Residential staff – peer health educators, residence assistants, resident fellows and residence deans – are well connected to us. We have a long-standing system at Stanford that tracks illnesses circulating in the dorms so we can intervene early. For instance, the student peer health educators might notice a cluster of students who are ill. They are trained to do that. They encourage students to alert us about any potentially communicable illnesses, via the “Outbreak Prevention Portal” on our website. If we recognize a cluster of illnesses from student reports, we are able to decide whether intervention is needed. An intervention may include hygiene kits, education or extra cleaning services, when appropriate. Also, we strongly encourage all students to receive vaccinations for seasonal flu every year. We provide flu vaccine at no charge.
What is the relationship between Vaden and the Stanford Hospital (Stanford Health Care) and School of Medicine?
For one thing, Vaden physicians have faculty appointments through Stanford’s School of Medicine. Vaden clinical staff, including physicians, psychologists, nurse practitioners and physician assistants are credentialed by Stanford Health Care.
Also, when students are given specialty referrals and consults, they are generally sent to Stanford faculty, and many laboratory and imaging tests are performed at Stanford facilities.

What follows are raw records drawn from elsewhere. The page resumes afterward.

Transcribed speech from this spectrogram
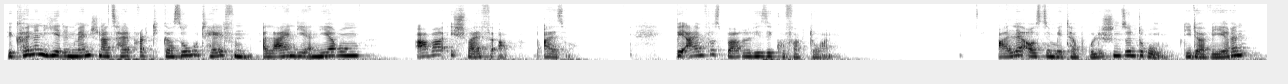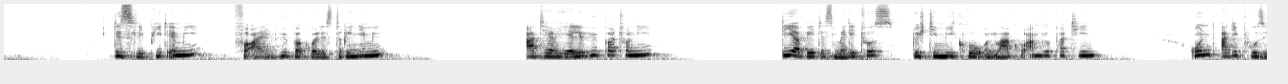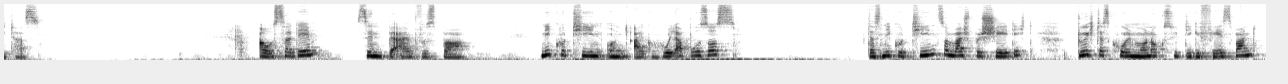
Wir können hier den Menschen als Heilpraktiker so gut helfen, allein die Ernährung, aber ich schweife ab. Also, beeinflussbare Risikofaktoren. Alle aus dem metabolischen Syndrom, die da wären Dyslipidämie, vor allem Hypercholesterinämie, arterielle Hypertonie, Diabetes mellitus durch die Mikro- und Makroangiopathien und Adipositas. Außerdem sind beeinflussbar Nikotin und Alkoholabusus. Das Nikotin zum Beispiel schädigt durch das Kohlenmonoxid die Gefäßwand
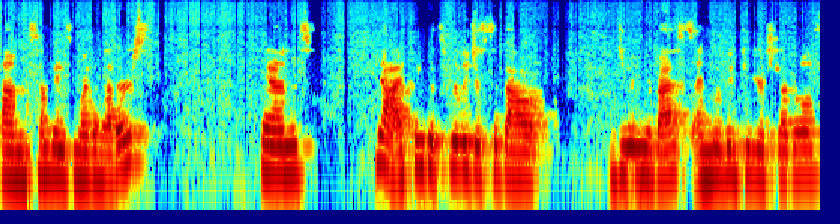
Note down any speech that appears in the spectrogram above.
Um, some days more than others. And yeah, I think it's really just about doing your best and moving through your struggles,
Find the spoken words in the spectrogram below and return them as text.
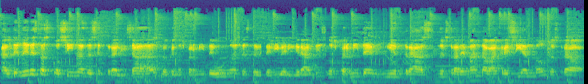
Al tener estas cocinas descentralizadas, lo que nos permite uno es este delivery gratis, nos permite mientras nuestra demanda va creciendo, nuestra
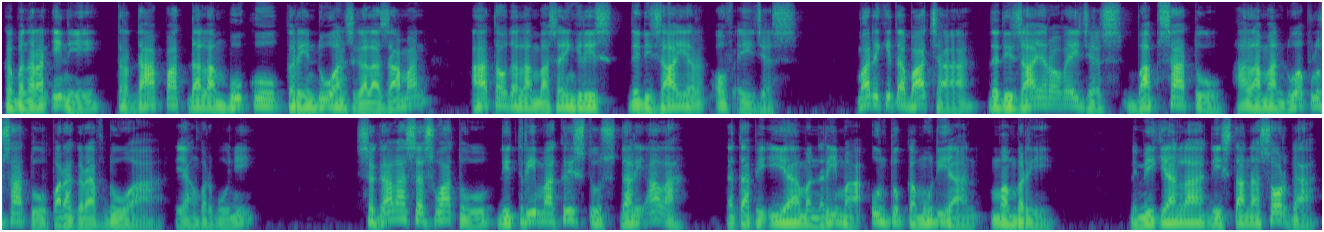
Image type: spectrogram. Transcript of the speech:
Kebenaran ini terdapat dalam buku Kerinduan Segala Zaman atau dalam bahasa Inggris The Desire of Ages. Mari kita baca The Desire of Ages bab 1 halaman 21 paragraf 2 yang berbunyi Segala sesuatu diterima Kristus dari Allah, tetapi ia menerima untuk kemudian memberi. Demikianlah di istana sorga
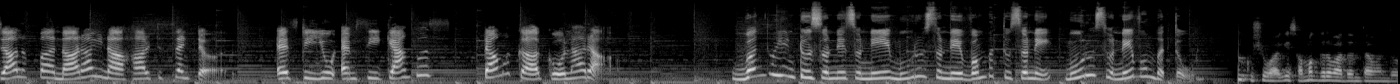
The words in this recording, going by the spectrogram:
Jalappa Narayana heart centre STUMC campus Tamaka Kolar. ಒಂದು ಎಂಟು ಸೊನ್ನೆ ಸೊನ್ನೆ ಮೂರು ಸೊನ್ನೆ ಒಂಬತ್ತು ಸೊನ್ನೆ ಮೂರು ಸೊನ್ನೆ ಒಂಬತ್ತು. ಕುಶವಾಗಿ ಸಮಗ್ರವಾದಂಥ ಒಂದು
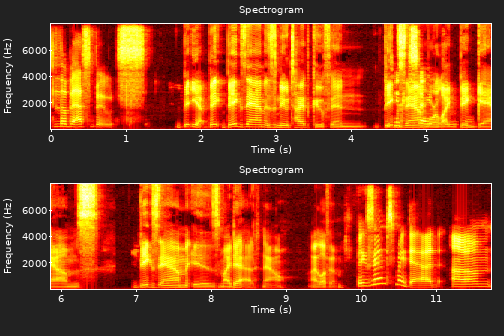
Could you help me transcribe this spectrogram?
the best boots. B- yeah, Big Big Zam is a new type goofing. Big Zam more like. Big Gams. Big Zam is my dad now. I love him. Big Zam's my dad. Um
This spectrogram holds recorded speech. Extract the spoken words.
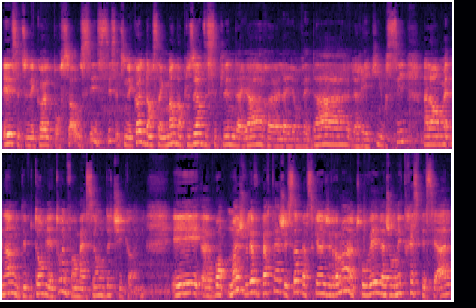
Et c'est une école pour ça aussi. Ici, c'est une école d'enseignement dans plusieurs disciplines d'ailleurs, euh, l'Ayurveda, le Reiki aussi. Alors maintenant, nous débutons bientôt une formation de Qigong. Et euh, bon, moi, je voulais vous partager ça parce que j'ai vraiment trouvé la journée très spéciale.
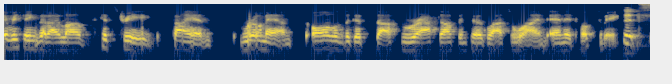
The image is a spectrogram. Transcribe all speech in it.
everything that I love: history, science, romance, all of the good stuff wrapped up into a glass of wine, and it hooked me. That's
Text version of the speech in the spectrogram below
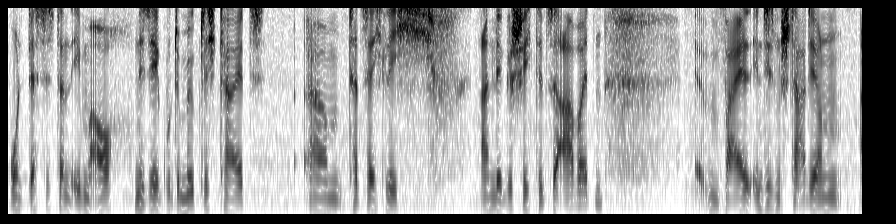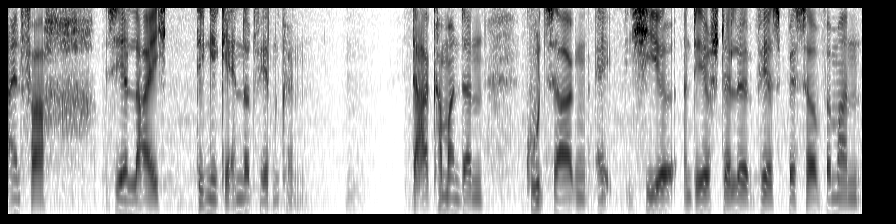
Und das ist dann eben auch eine sehr gute Möglichkeit, ähm, tatsächlich an der Geschichte zu arbeiten, weil in diesem Stadion einfach sehr leicht Dinge geändert werden können. Da kann man dann gut sagen, ey, hier an der Stelle wäre es besser, wenn man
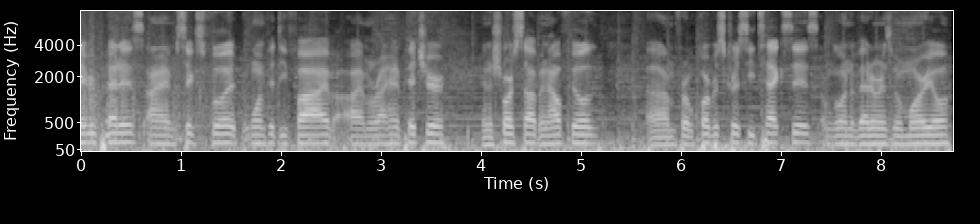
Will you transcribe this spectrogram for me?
Xavier Perez. I am six foot, 155. I'm a right-handed pitcher and a shortstop and outfield. I'm from Corpus Christi, Texas. I'm going to Veterans Memorial.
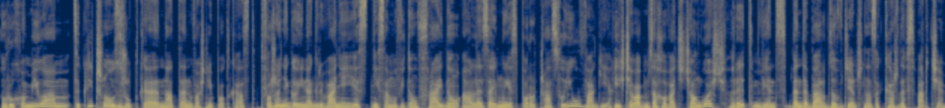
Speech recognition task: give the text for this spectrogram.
Uruchomiłam cykliczną zrzutkę na ten właśnie podcast. Tworzenie go i nagrywanie jest niesamowitą frajdą, ale zajmuje sporo czasu i uwagi. I chciałabym zachować ciągłość, rytm, więc będę bardzo wdzięczna za każde wsparcie.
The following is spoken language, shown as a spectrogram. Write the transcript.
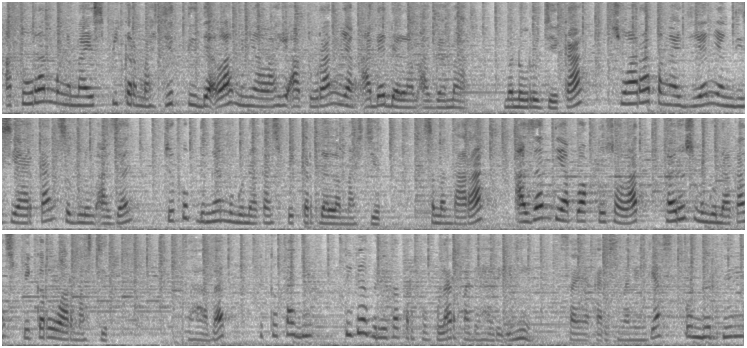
aturan mengenai speaker masjid tidaklah menyalahi aturan yang ada dalam agama. Menurut JK, suara pengajian yang disiarkan sebelum azan cukup dengan menggunakan speaker dalam masjid. Sementara, azan tiap waktu sholat harus menggunakan speaker luar masjid. Sahabat, itu tadi tiga berita terpopuler pada hari ini. Saya Karisma Ningtyas, undur diri.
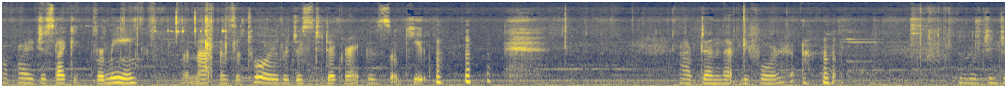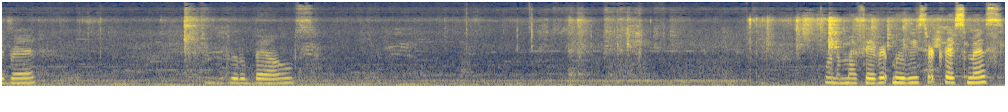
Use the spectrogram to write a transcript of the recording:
I'll probably just like it for me, but not as a toy, but just to decorate because it's so cute. I've done that before. little gingerbread, little bells. One of my favorite movies for Christmas.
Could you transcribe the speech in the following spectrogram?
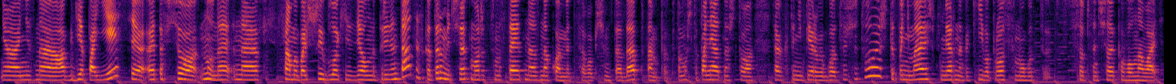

We also have Stanford specialists who see students at Vaden. These services are billed to their insurance.
What advice do you have for parents and guardians?
First, make sure your student is fully immunized. Preventable infectious diseases are on the rise globally. Infectious diseases spread easily in dorm-style living environments. Many students will also want to study abroad while at school, which is an additional health risk that will be minimized by proper immunization.
Second, make sure your student has adequate health insurance that works at Stanford. Most students will need specialist visits, lab tests or X-rays during their time here. Make sure your insurance will cover the costs adequately, so they can easily receive needed services. Provide them with an insurance card, if they will not have Cardinal Care. Sept. 15 is the waiver deadline for Cardinal Care. For additional information about health care coverage at Stanford, see Student Health Matters.
Third, encourage them to explore Well-being at Stanford so they can have a more fulfilling experience at Stanford. They will discover that wellness is much more than the absence of illness.
Fourth, encourage your student to be fully engaged in campus life. Education is enhanced when students are involved in groups, clubs and other activities. Feeling connected and involved will help them thrive.